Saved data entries
↓↓↓

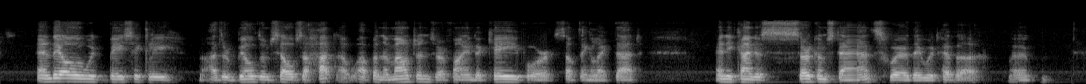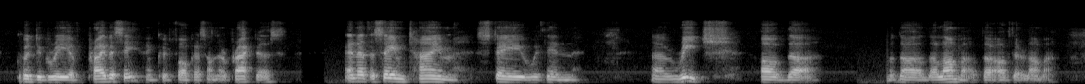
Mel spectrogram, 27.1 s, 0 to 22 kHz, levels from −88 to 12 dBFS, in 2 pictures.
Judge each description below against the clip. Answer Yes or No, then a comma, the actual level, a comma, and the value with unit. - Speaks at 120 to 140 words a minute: Yes, slow, 135 wpm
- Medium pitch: No, low, 130 Hz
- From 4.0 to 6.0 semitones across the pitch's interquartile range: Yes, average, 4.8 semitones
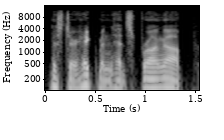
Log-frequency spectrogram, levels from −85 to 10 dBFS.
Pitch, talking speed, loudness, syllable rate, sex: 95 Hz, 195 wpm, -18 LUFS, 4.4 syllables/s, male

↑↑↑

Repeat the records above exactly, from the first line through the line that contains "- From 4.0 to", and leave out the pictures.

● Task answer:
Mel spectrogram, 27.1 s, 0 to 22 kHz, levels from −88 to 12 dBFS, in 2 pictures.
Judge each description below against the clip. Answer Yes or No, then a comma, the actual level, a comma, and the value with unit. - Speaks at 120 to 140 words a minute: Yes, slow, 135 wpm
- Medium pitch: No, low, 130 Hz
- From 4.0 to 6.0 semitones across the pitch's interquartile range: Yes, average, 4.8 semitones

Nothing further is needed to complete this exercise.